terms cache memory and data block are used in a generic sense; this
process also applies to virtual pages being moved between (private)
local memories and (shared) global memories, as well as to multiple
levels of hierarchical shared memory.

      A description of the process is outlined below.  This process
uses the fact that it is a programmer error for two or more
processors to modify the same element in a data block without using
proper synchronization.

o   Associated with each data block in global memory is

    1.  A bit vector of size B bits, where B = number of data
        elements in a data block.  The bit vector identifies the data
        elements that have been modified in the data block, and is
        initialized to all zeroes.

    2.  A counter of size (log P) bits, where P = (maximum) number of
        processors in the shared-memory multiprocessor system.  The
        counter identifies the number of processors that currently
        have a copy of the data block in their cache memory, and is
        initialized to zero.

o   When a processor requests a data block from global memory, the
    corresponding counter is incremented by one.

o   Each processor asynchronously reads and writes data elements in
    its private copy of the data block, i.e., in its cache block.

o   There are three possible ways for the cache block to be removed
    from the processor's cache memory:

    1.  When the cache block is evicted to make room for a newly
        requested cache block, and the old cache block has no dirty
        bits [*]  (i.e., no data elements had been written into the
        old cache block).

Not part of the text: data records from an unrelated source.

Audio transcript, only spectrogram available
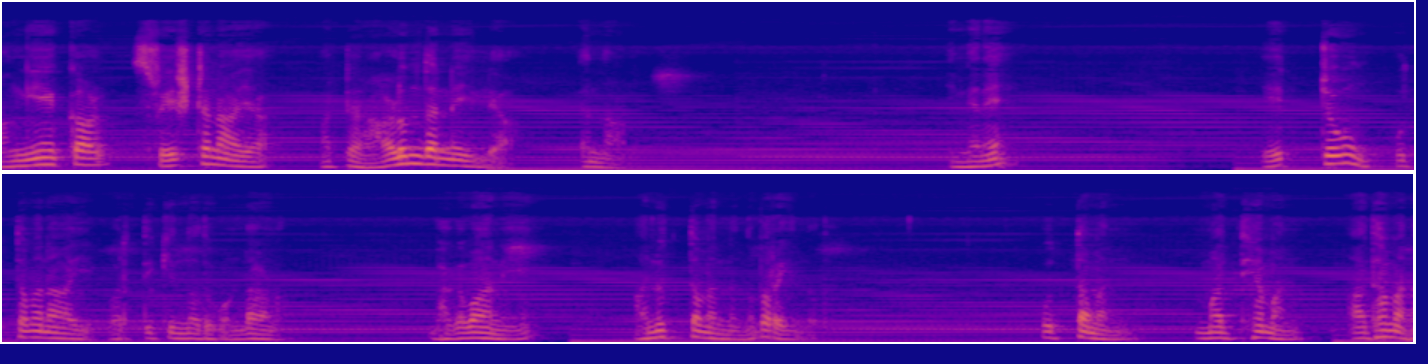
അങ്ങേക്കാൾ ശ്രേഷ്ഠനായ മറ്റൊരാളും തന്നെയില്ല എന്നാണ്. ഇങ്ങനെ ഏറ്റവും ഉത്തമനായി വർത്തിക്കുന്നത് കൊണ്ടാണ് ഭഗവാനെ അനുത്തമൻ എന്ന് പറയുന്നത്. ഉത്തമൻ മധ്യമൻ അധമൻ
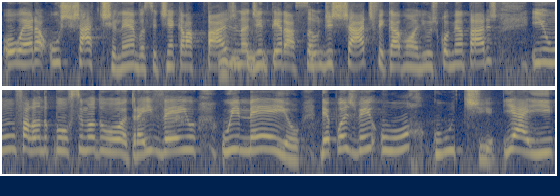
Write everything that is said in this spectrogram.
ou era o chat, né? Você tinha aquela página de interação de chat, ficavam ali os comentários e um falando por cima do outro. Aí veio o e-mail, depois veio o Orkut. E aí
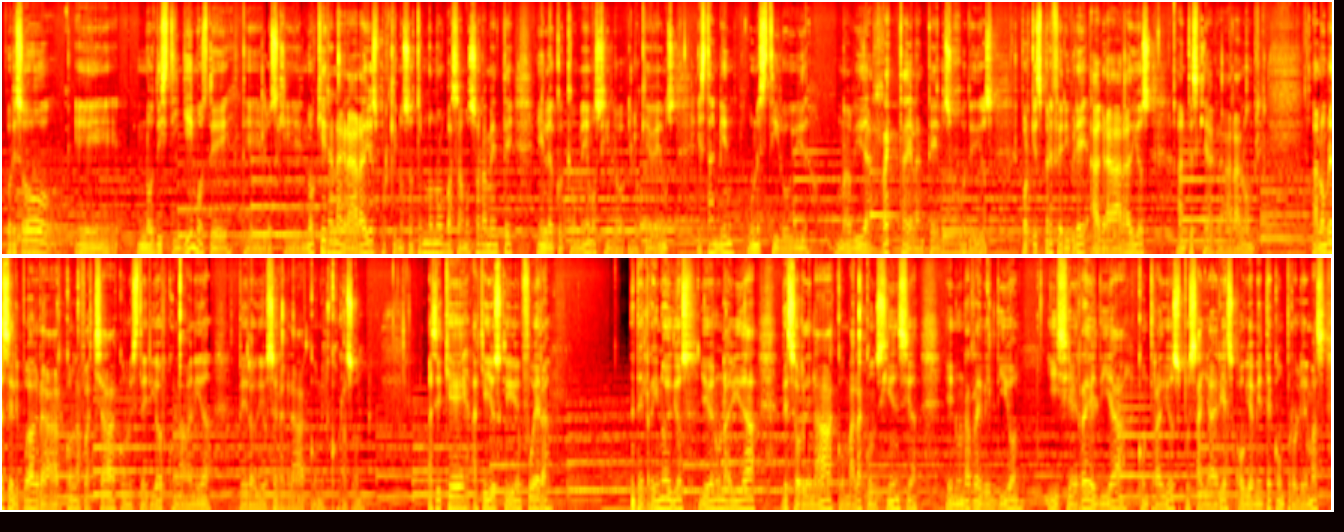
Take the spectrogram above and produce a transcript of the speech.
Por eso eh, nos distinguimos de, los que no quieren agradar a Dios porque nosotros no nos basamos solamente en lo que comemos y en lo que vemos. Es también un estilo de vida, una vida recta delante de los ojos de Dios. Porque es preferible agradar a Dios antes que agradar al hombre. Al hombre se le puede agradar con la fachada, con lo exterior, con la vanidad, pero a Dios se le agrada con el corazón. Así que aquellos que viven fuera del reino de Dios llevan una vida desordenada, con mala conciencia, en una rebelión. Y si hay rebeldía contra Dios, pues hay áreas obviamente con problemas,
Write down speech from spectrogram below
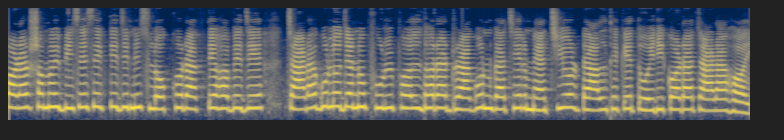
করার সময় বিশেষ একটি জিনিস লক্ষ্য রাখতে হবে যে চারাগুলো যেন ফুল, ফল ধরা ড্রাগন গাছের ম্যাচিওর ডাল থেকে তৈরি করা চারা হয়।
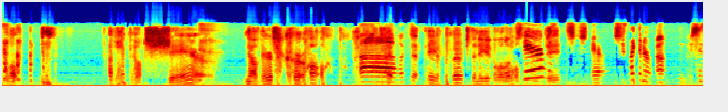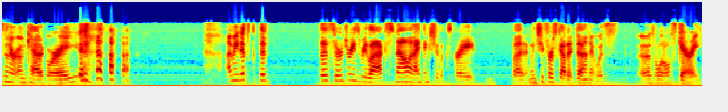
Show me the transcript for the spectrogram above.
Well, what about Cher? Now there's a girl Uh, that may have pushed the needle a little Cher. Cher. She's like in her own. She's in her own category. I mean, it's the the surgery's relaxed now, and I think she looks great. But when she first got it done, it was it was a little scary.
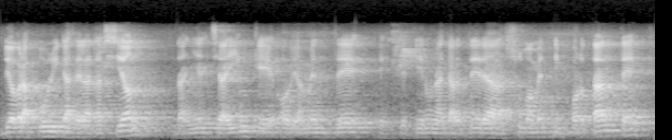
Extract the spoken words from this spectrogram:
de Obras Públicas de la Nación, Daniel Chaín, que obviamente este, tiene una cartera sumamente importante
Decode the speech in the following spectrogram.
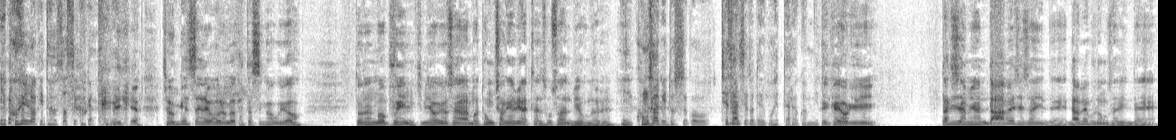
예, 보일러비도 썼을 것 같아요. 그러니까요. 전기세 내고 그런 거 갖다 쓴 거고요. 또는 뭐 부인, 김영호 여사 뭐 동창회비 같은 소소한 비용들. 예, 공사비도 쓰고 재산세도 내고 했다라고 합니다. 그러니까 여기 따지자면 남의 재산인데, 남의 부동산인데,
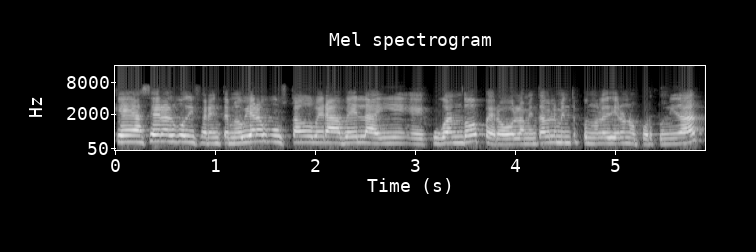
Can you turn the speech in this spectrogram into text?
que hacer algo diferente. Me hubiera gustado ver a Vela ahí eh, jugando, pero lamentablemente pues no le dieron oportunidad.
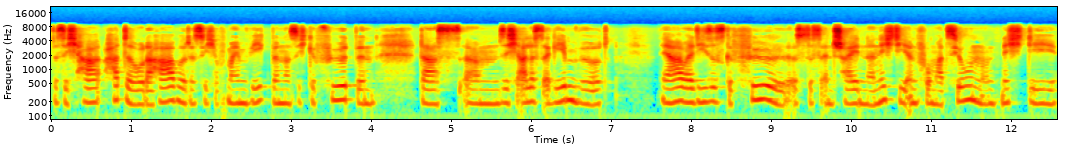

        In this case, the counter for the corresponding data block in
        global memory is decremented by one.  No other communication
        with global memory is necessary.

    2.  When the cache...